11491247796_7593c905da_bThe tree works perfectly in our place!  It is maybe 6.5 feet in height, and since it’s only half a tree, we were able to push it back into a corner to conserve space while allowing us to fill in the visibly accessible part of the tree that much more.

For once all our decorations fit into ONE normally-sized box!

For once all our decorations fit into ONE normally sized box!


11491176634_19e24c83fc_bFor decorations we went with our initial Asian, Japanese, and Okinawan-inspiration.  So, our ornaments consisted mainly of origami art (cranes, butterflies, and angels), paper crafted shapes, wooden dolls, miniature obis, and other flirtations with the Far East.  These, combined with the minimalistic white lighting of the tree, results in a quite unconventional appearance by most western standards.  We love it!

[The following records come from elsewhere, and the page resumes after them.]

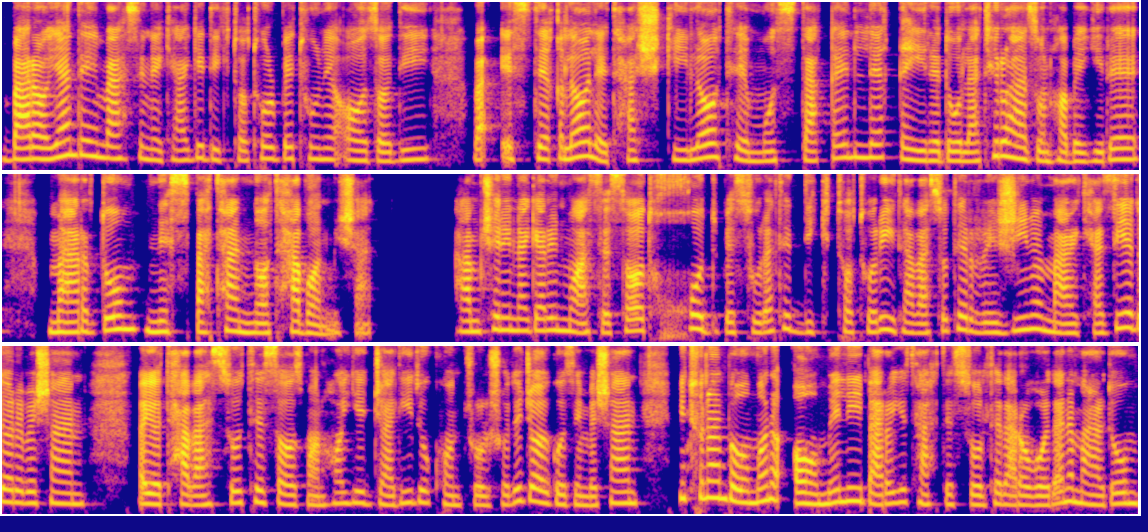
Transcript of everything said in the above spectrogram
برایند این بحث اینه که اگه دیکتاتور بتونه آزادی و استقلال تشکیلات مستقل غیر دولتی رو از اونها بگیره مردم نسبتا ناتوان میشن. همچنین اگر این مؤسسات خود به صورت دیکتاتوری توسط رژیم مرکزی اداره بشن و یا توسط سازمانهای جدید و کنترل شده جایگزین بشن می‌تونن به عنوان عاملی برای تحت سلطه در آوردن مردم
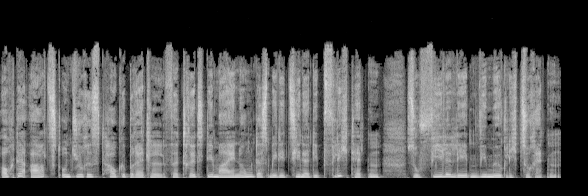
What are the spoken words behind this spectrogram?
Auch der Arzt und Jurist Hauke Brettel vertritt die Meinung, dass Mediziner die Pflicht hätten, so viele Leben wie möglich zu retten.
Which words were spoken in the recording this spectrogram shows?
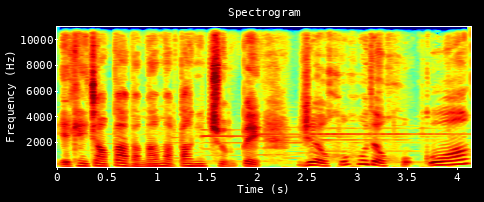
也可以叫爸爸妈妈帮你准备热乎乎的火锅。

11491244823_1861dafb41_bBut, to top off our tree, we wanted truly spectacular and of local custom and tradition.  What we found was perfect for the occasion:  a Hanagasa.  The Hanagasa is a brilliantly colored, flowered-adorned hat worn in many areas of Japan, but here the Okinawans have developed their own particular tradition regarding this type of headdress.  Worn by Okinawan women performing a dance called Yotsudake (“four bamboo,” referring to the bamboo castanets played by the dancers), the large and unique silk hat features a gold-trimmed design of a stylized lotus flower and ocean waves, set against a backdrop of blue skies.  It’s mesmerizing to watch one dancer on her own with her slow, graceful movements; it is breathtaking to see five or six woman so adorned move as one.

...Cleo waits patiently....

…Cleo waits patiently….


11491181675_17fb20f702_bWe found a smaller version of the Hanagasa designed for display on dolls, and it worked perfectly to complete our tree.  Like the symbolism that a topping star may hold for others, our Hanagasa makes for an unforgettable sight, and its harmonious flowers seem to sway in time to the carols we often play in the background, things which should remind us all of the beauty, resilience and connectedness that we all share, with each other, and with every other living thing, during this spiritual time of love and giving.



11615344235_28dcdd1a5c_bMerry Christmas, Season’s Greetings, and Happy Holidays.  Whatever YOU prefer to say, please don’t forget to pause your daily grind, express your thanks to those that deserve it, be giving to those that need it, and let Love and Hope win for just a few fleeting moments as you gaze upon your own tree, or other perhaps more appropriate symbolic icon of the season.


How are you celebrating Christmas this year??